The Mae Tao Clinic’s own school, The Children’s Development Centre, began as a small facility for the children of staff, and now has over 1000 pupils and several boarding houses.

History

Like the other migrant workers in the Mae Sot area who were settling and starting families, by 1995 the staff of MTC also found themselves needing day-care services for their own children.  As a solution the MTC Nursery Care program was started, initially caring for approximately 20 children. The next logical step was a primary school and so the Children’s Development Centre was established in 1997, with 5 staff members. This was located in a house across the highway from the clinic, providing more space for both work and play for the students. Although not officially, the CDC was already acting as a boarding facility as well, caring for 10 children by 1999.

The next major challenge came as these children completed primary level schooling, thus a separate high school was established in 2005, with 2009 seeing the first grade 12 graduating class. In 2009, a new school facility was inaugurated with all the children from primary to grade 12 in the same facility.

CDC Today

We now have over 1,000 students enrolled at the CDC, with approximately 50% being cared for in boarding facilities. Between the school and the boarding facilities there are over 80 staff members performing all duties. Currently the CDC offers a wide variety of classes including: Thai, Burmese, English, Mathematics, Chemistry, Physics, Economics, Geography, History, Social Studies, Community Development and Computer Skills.

UN Declaration of Human Rights

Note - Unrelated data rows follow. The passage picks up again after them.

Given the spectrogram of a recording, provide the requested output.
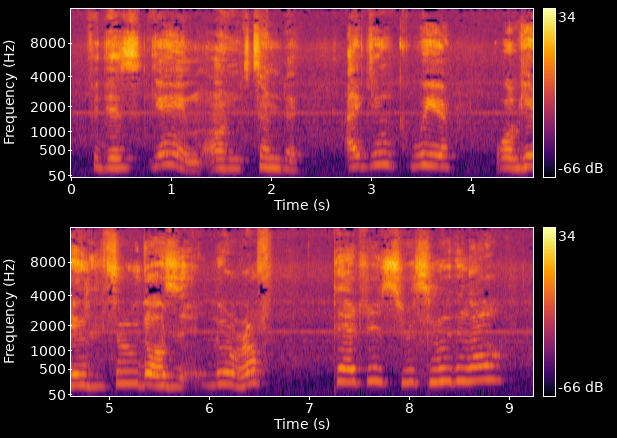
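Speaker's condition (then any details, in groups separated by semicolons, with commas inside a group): Cerebral palsy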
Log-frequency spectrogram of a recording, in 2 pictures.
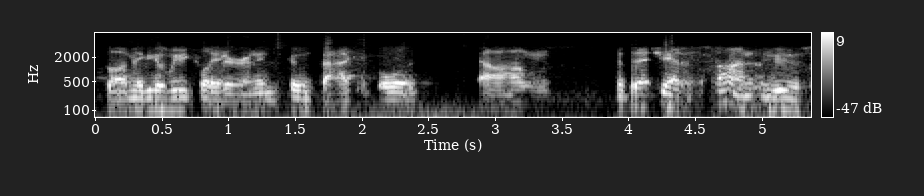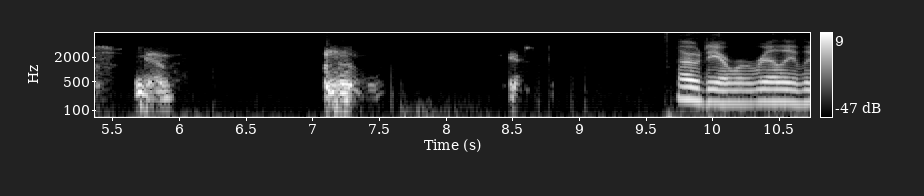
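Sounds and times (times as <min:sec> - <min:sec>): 
speech: 0:00.2 - 0:06.0, 0:07.1 - 0:07.4, 0:09.7 - 0:10.7
person clearing throat: 0:07.1 - 0:07.5.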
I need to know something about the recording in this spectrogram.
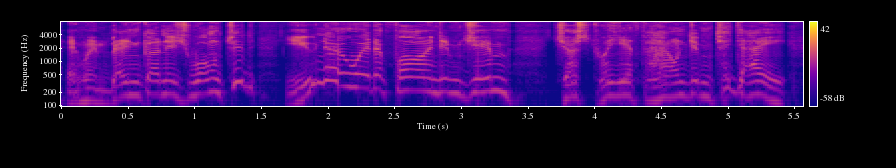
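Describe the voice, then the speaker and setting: A man voicing a wily, anxious, half-crazed old marooned pirate with drawn-out, rambling sailor talk, in an audiobook play. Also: sits high, big pitch swings, gravelly, no echo, studio quality, voice pushed up, heavily acted. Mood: wily, insistent. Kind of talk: audiobook radio play acting.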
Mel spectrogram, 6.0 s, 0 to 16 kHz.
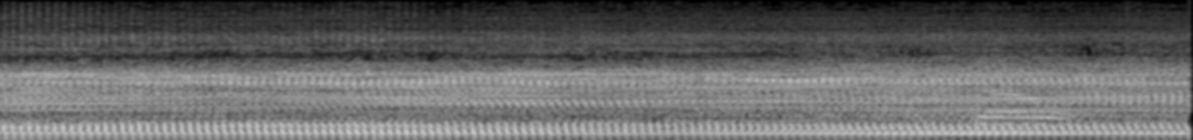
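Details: Lombardini 6LD260 air-cooled diesel on a traffic sign, just cold-started after 10 years unused on fresh fuel, alternator charging battery; steady fast even clatter, note dipping slightly as the light-flash load cycles; normal running under varying electrical load.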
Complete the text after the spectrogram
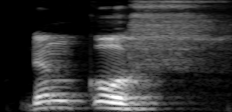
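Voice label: "dengus", Malay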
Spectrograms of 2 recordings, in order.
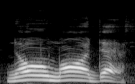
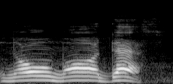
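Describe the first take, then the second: First: No more death, slow and louder again; slow emphatic repeat. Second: No more death, slow and louder, each word weighed; slow emphatic declaration. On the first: Preacher repeating to listeners, slow and emphatic. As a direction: hammer it home. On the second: Preacher proclaiming to devotees, slow and emphatic. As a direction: drag it out with conviction. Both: Acted.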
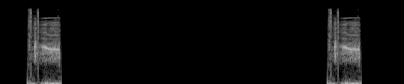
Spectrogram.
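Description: Camera shutter click sound effect, played twice about three seconds apart, the two clicks identical.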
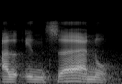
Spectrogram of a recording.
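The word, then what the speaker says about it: الإنسان: Coba diulang-ulang, al-insanu. Al-insanu jelas sekali terdengar huruf lamnya.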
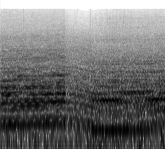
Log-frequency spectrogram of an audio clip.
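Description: A car engine drops briefly in pitch at a gear change.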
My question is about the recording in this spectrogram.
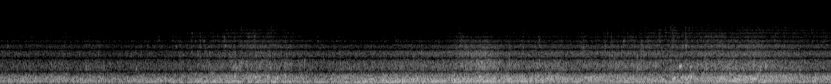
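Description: Sea waves surging and breaking against a rocky shore: a steady low rush that swells a little in the middle.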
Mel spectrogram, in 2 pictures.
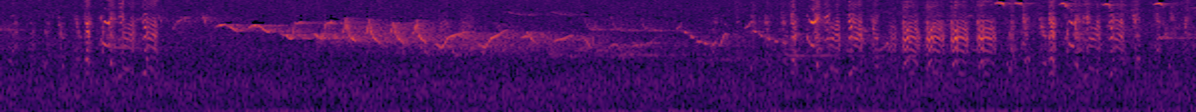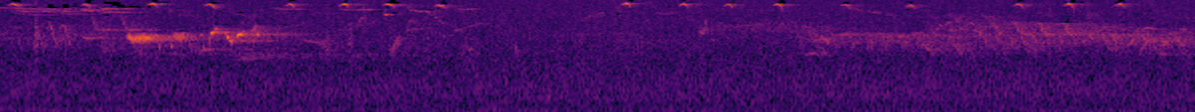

Under the UN Declaration of Human Rights, the children accompanying their parents across the border as well as those born stateless in Thailand have a universal right to education. In 2005 the Thai government passed a resolution, stating that all children living in Thailand should have access to education regardless of race, nationality or legal status. The Thai Ministry of Education have been working with the International Labour Organisation to improve access to education for Burmese children, establishing a school-mapping system to better understand the demographics of these children, as well as working on tools for better integration of these students through curriculum development.